### WORK TASK
I need the lines from the one containing "Decode the speech" through the last line of the entries retyped exactly, with no pictures among them.

※ ※ ※

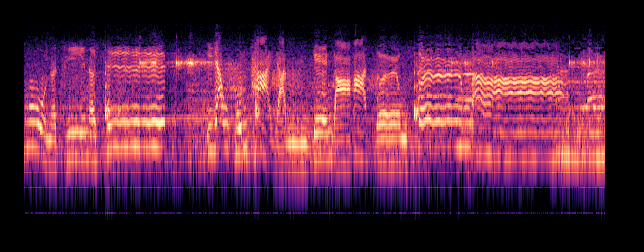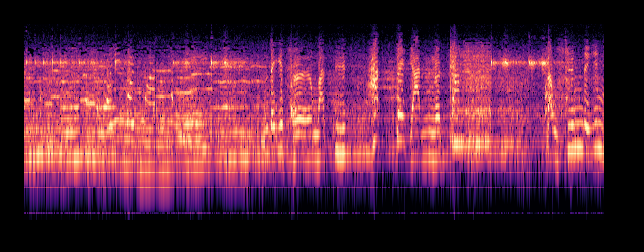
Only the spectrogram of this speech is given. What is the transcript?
掃滿前雪，有管他人嘅牙上霜啊！你。你上啊說黑的人真，就算你问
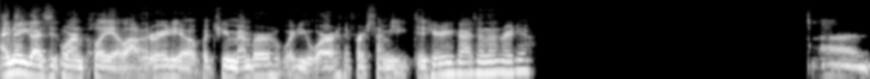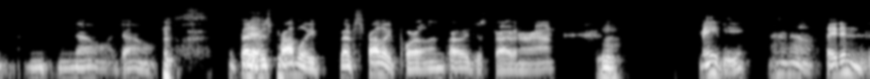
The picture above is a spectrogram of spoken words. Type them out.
I know you guys weren't play a lot on the radio, but do you remember where you were the first time you did hear you guys on the radio? Uh, no, I don't. but yeah. it was probably it was probably Portland, probably just driving around. Yeah. Maybe I don't know. They didn't.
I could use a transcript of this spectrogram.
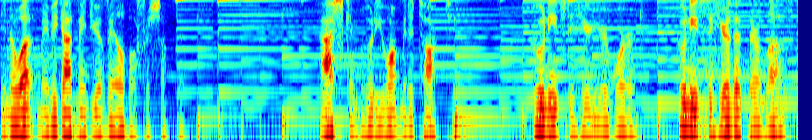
You know what? Maybe God made you available for something. Ask Him, who do you want me to talk to? Who needs to hear your word? Who needs to hear that they're loved?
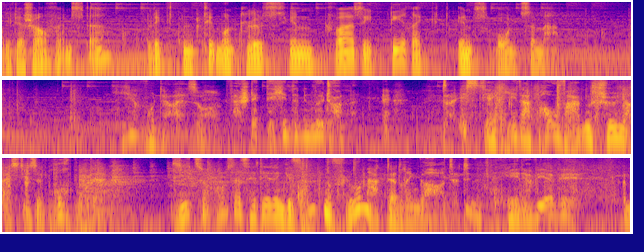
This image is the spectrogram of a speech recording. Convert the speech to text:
Durch das Schaufenster blickten Tim und Klößchen quasi direkt ins Wohnzimmer. Hier wohnt er also. Versteck dich hinter den Mülltonnen. Da ist ja jeder Bauwagen schöner als diese Bruchbude. Sieht so aus, als hätte er den gesamten Flohmarkt da drin gehortet. Jeder wie er will. Ähm,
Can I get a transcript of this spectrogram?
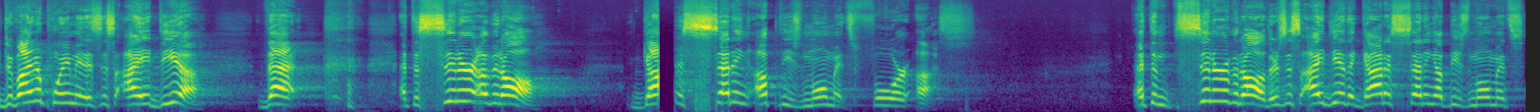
A divine appointment is this idea that at the center of it all, God is setting up these moments for us. At the center of it all, there's this idea that God is setting up these moments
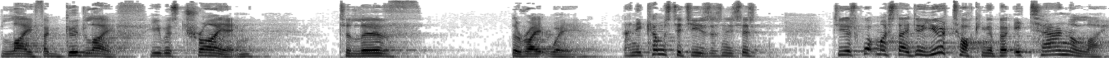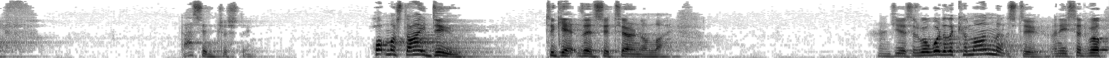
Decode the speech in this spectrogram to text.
life, a good life. He was trying to live the right way. And he comes to Jesus and he says, Jesus, what must I do? You're talking about eternal life. That's interesting. What must I do to get this eternal life? And Jesus says, Well, what do the commandments do? And he said, Well,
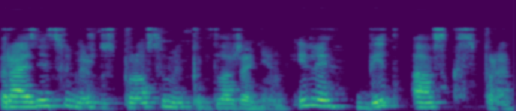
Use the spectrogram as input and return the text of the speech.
разницу между спросом и предложением, или bid-ask spread.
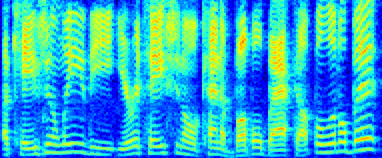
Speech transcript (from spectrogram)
occasionally the irritation will kind of bubble back up a little bit,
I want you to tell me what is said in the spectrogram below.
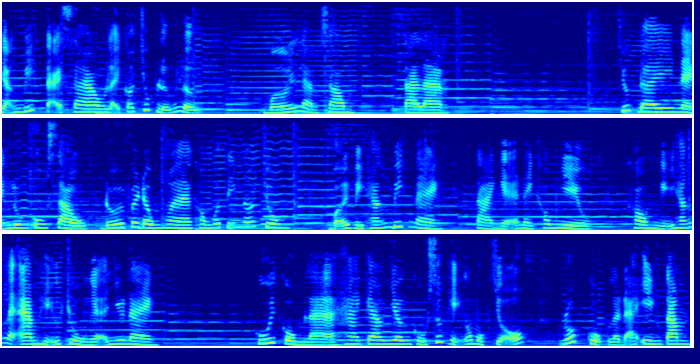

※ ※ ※

### EXPECTED ANSWER
Decode the speech in this spectrogram to text.
life, a good life. He was trying to live the right way. And he comes to Jesus and he says, Jesus, what must I do? You're talking about eternal life. That's interesting. What must I do to get this eternal life? And Jesus says, Well, what do the commandments do? And he said, Well,
Use the spectrogram as input and return the text of the speech.
разницу между спросом и предложением, или bid-ask spread.
Speech transcript (from spectrogram)
occasionally the irritation will kind of bubble back up a little bit,
I want you to tell me what is said in the spectrogram below.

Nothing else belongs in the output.